The result should be an exact copy of the entries below, free of pictures.

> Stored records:
•••

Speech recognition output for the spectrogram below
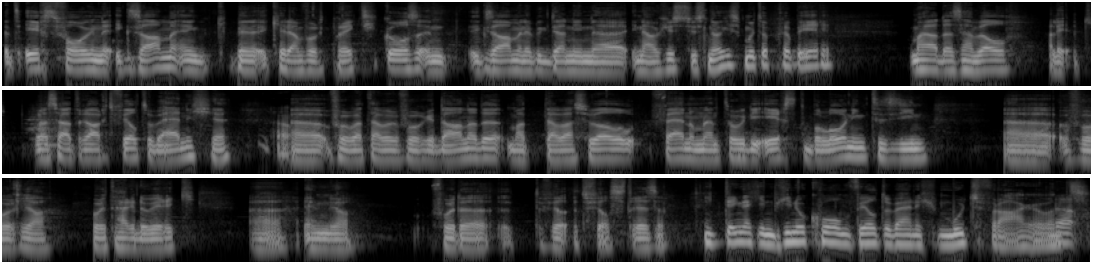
het eerstvolgende examen. En ik, ben, ik heb dan voor het project gekozen. En het examen heb ik dan in, eh, in augustus nog eens moeten proberen. Maar ja, dat zijn wel... Allee, het was uiteraard veel te weinig hè, eh, voor wat dat we ervoor gedaan hadden. Maar dat was wel fijn om dan toch die eerste beloning te zien eh, voor, ja, voor het harde werk. Eh, en ja, voor de, het, veel, het veel stressen. Ik denk dat je in het begin ook gewoon veel te weinig moet vragen. Want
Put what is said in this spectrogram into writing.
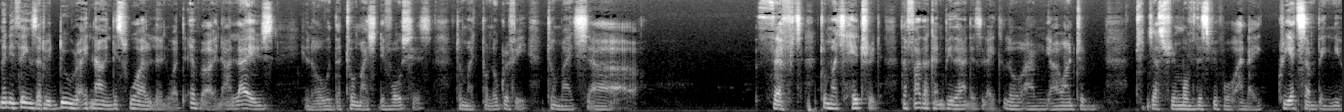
many things that we do right now in this world and whatever in our lives, you know, with the too much divorces, too much pornography, too much uh, theft, too much hatred, the father can be there and it's like, Lord, i want to to just remove these people and I create something new.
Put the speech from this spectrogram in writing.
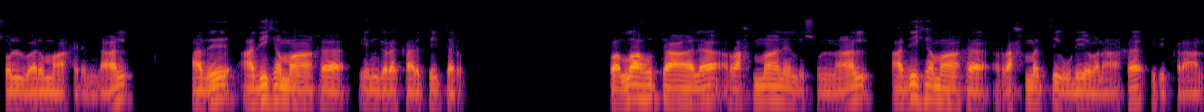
சொல் வருமாக இருந்தால் அது அதிகமாக என்கிற கருத்தை தரும். அல்லாஹு தால ரஹ்மான் என்று சொன்னால் அதிகமாக ரஹ்மத்தை உடையவனாக இருக்கிறான்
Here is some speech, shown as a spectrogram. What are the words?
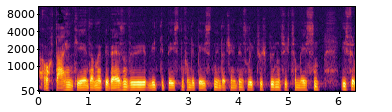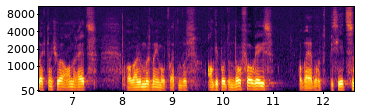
auch dahingehend einmal beweisen will, mit den Besten von den Besten in der Champions League zu spielen und sich zu messen, ist vielleicht dann schon ein Anreiz. Aber da muss man eben abwarten, was Angebot und Nachfrage ist. Aber er hat bis jetzt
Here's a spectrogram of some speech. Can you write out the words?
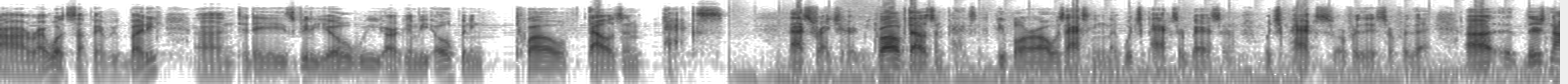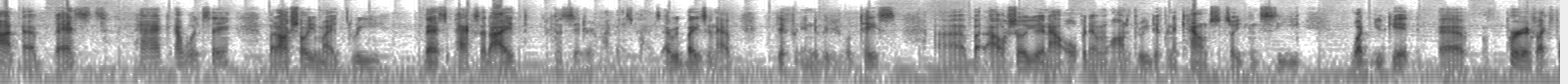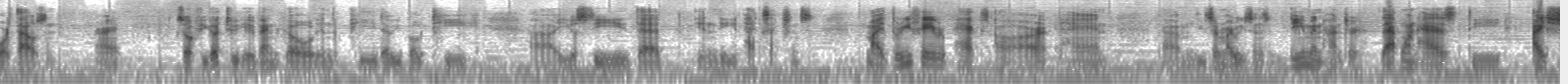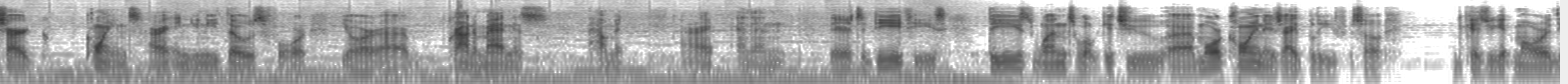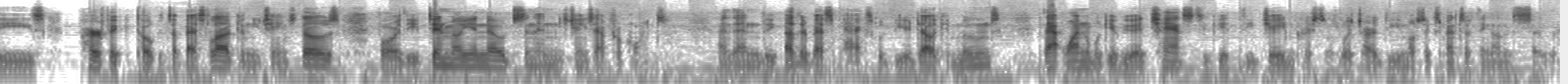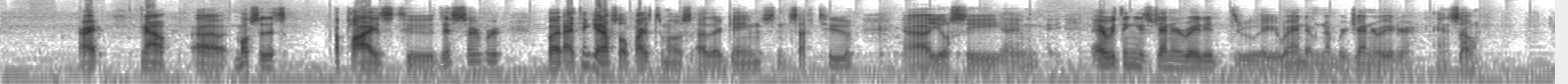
Alright, what's up everybody? Uh, in today's video, we are going to be opening 12,000 packs. That's right, you heard me. 12,000 packs. People are always asking like which packs are best or which packs are for this or for that. Uh, there's not a best pack, I would say, but I'll show you my three best packs that I consider my best packs. Everybody's going to have different individual tastes, uh, but I'll show you and I'll open them on three different accounts so you can see what you get uh, per like 4,000. All right. So if you go to Event Gold in the PW Boutique, uh, you'll see that in the pack sections. My three favorite packs are, and um, these are my reasons. Demon Hunter. That one has the Ice Shard coins. All right, and you need those for your uh, Crown of Madness helmet. All right, and then there's the deities these ones will get you uh, more coinage, I believe. So because you get more of these perfect tokens of best luck, and you change those for the 10 million notes, and then you change that for coins. And then the other best packs would be your delicate moons. That one will give you a chance to get the Jaden crystals, which are the most expensive thing on this server. Alright, now uh, most of this applies to this server, but I think it also applies to most other games and stuff too. Uh, you'll see I mean, everything is generated through a random number generator, and so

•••

> Problem solution:
Speech recognition output for the spectrogram below
het eerstvolgende examen. En ik, ben, ik heb dan voor het project gekozen. En het examen heb ik dan in, eh, in augustus nog eens moeten proberen. Maar ja, dat zijn wel... Allee, het was uiteraard veel te weinig hè, eh, voor wat dat we ervoor gedaan hadden. Maar dat was wel fijn om dan toch die eerste beloning te zien eh, voor, ja, voor het harde werk. Eh, en ja, voor de, het, veel, het veel stressen. Ik denk dat je in het begin ook gewoon veel te weinig moet vragen. Want
Put what is said in this spectrogram into writing.
many things that we do right now in this world and whatever in our lives, you know, with the too much divorces, too much pornography, too much uh, theft, too much hatred, the father can be there and it's like, Lord, i want to to just remove these people and I create something new.
Put the speech from this spectrogram in writing.
சொல் வருமாக இருந்தால் அது அதிகமாக என்கிற கருத்தை தரும். அல்லாஹு தால ரஹ்மான் என்று சொன்னால் அதிகமாக ரஹ்மத்தை உடையவனாக இருக்கிறான்
Here is some speech, shown as a spectrogram. What are the words?
auch dahingehend einmal beweisen will, mit den Besten von den Besten in der Champions League zu spielen und sich zu messen, ist vielleicht dann schon ein Anreiz. Aber da muss man eben abwarten, was Angebot und Nachfrage ist. Aber er hat bis jetzt
Here's a spectrogram of some speech. Can you write out the words?
Alright, what's up everybody? Uh, in today's video, we are going to be opening 12,000 packs. That's right, you heard me. 12,000 packs. People are always asking like which packs are best or which packs are for this or for that. Uh, there's not a best pack, I would say, but I'll show you my three best packs that I consider my best packs. Everybody's going to have different individual tastes, uh, but I'll show you and I'll open them on three different accounts so you can see what you get uh, per like 4,000. All right. So if you go to Event Gold in the PW Boutique, uh, you'll see that in the pack sections. My three favorite packs are, and um, these are my reasons. Demon Hunter. That one has the Ice Shard coins. All right, and you need those for your uh, Crown of Madness helmet. All right, and then there's the deities these ones will get you uh, more coinage, I believe. So because you get more of these perfect tokens of best luck, and you change those for the 10 million notes, and then you change that for coins. And then the other best packs would be your delicate moons. That one will give you a chance to get the Jaden crystals, which are the most expensive thing on this server. Alright, now uh, most of this applies to this server, but I think it also applies to most other games and stuff too. Uh, you'll see I mean, everything is generated through a random number generator, and so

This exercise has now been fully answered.